Thyra soon became disillusioned, however, at the possibilities for racial progress in Gary because of the pernicious influence of the Ku Klux Klan, the increasingly segregated housing patterns, and the decision of Mercy and Methodist hospital boards to deny black patients access to their facilities. In 1934, well on her way to becoming a radical, feminist, and human rights activist, she wrote in the Pittsburgh Courier:
We played childish games, ate rich cake, tea and jelly, and tried to be awfully nice to each other. Having no common base of interest we had no real conversation – but we chatted and smiled and it might have been Gary, Indiana, or any one of a number of race-Relations fiascos of which I have been guilty.

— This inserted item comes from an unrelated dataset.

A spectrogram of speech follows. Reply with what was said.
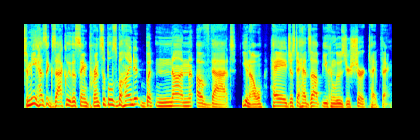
to me has exactly the same principles behind it, but none of that, you know, hey, just a heads up, you can lose your shirt type thing.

Beautiful, adventurous, and intellectually curious, Edwards developed an intimate friendship with union leader A. Philip Randolph, who praised her “keen analytical mind, fine poise, modes charm and a fluency of presentation that will capture the admiration of the most critical.” Biographer Andrews wrote:
She rejected orthodox religion and conventional marriage. She was a theater critic, passionate lover of the arts, excellent cook, and fashion-conscious beauty writer known for her impeccable taste and collection of peasant blouses. She led educational travel seminars to northern and western Europe, Scandinavia, Mexico, and the Soviet Union.
The same person who as a young girl was warned by her father to stick to the same street on her way to school every day and never to take a different route later walked down the street to the Kremlin, thrilled when she marched in Red Square in a May 1st celebration. Edwards visited Napoleon’s tomb, wined, dined, and danced with European politicians and dignitaries; took lovers in a number of countries; and enjoyed nude sunbathing on the Soviet Black Sea Riviera.
Thyra Edwards supported anti-Fascist forces in Spain and Germany, was active in the wartime Double-V campaign, and due to her radical connections came under FBI scrutiny during the Red Scare. She died in 1953, on the eve, Gregg Andrews concluded, of the civil rights movement she helped nurture.
In the memoir “The Imaginary Girlfriend,” John Irving wrote about being the butt of novelist Nelson’s Algren’s disdainful humor while a participant in the Iowa Writers’ Workshop during the mid-1960s. Irving suspected that Algren thought him too soft since he was a small-town, prep school brat who didn’t play poker and wrestled rather than boxed. Years later, when Kurt Vonnegut brought them together, Algren acted like he couldn’t remember meeting Irving at Iowa and pretended to confuse him with Clifford Irving, who had produced a bogus autobiography of recluse Howard Hughes. Algren said he appreciated a good scam and then winked.
Reacting with disdain to Ted Cruz’s plans to run for president, both Anne Balay and Steve Pickert posted a Dr. Seuss “Green Eggs and Ham” parody. The frigging Indiana legislature passed a “religious objection” law that will allow businesses to discriminate against gays. Anne Balay posted: “Indiana, I’m leaving you anyway, you don’t have to pile on the reasons.” John D’Emilio responded: “Yes, observing its current politics does put your denial of tenure in its true context, doesn’t it?”
Closer to home, Gary Mayor Karen Freeman-Wilson wants the land where the Sheraton Hotel once stood converted into a park and ice skating. Samuel A. Love posed in front of the Memorial Auditorium façade, all that’s left off that important landmark.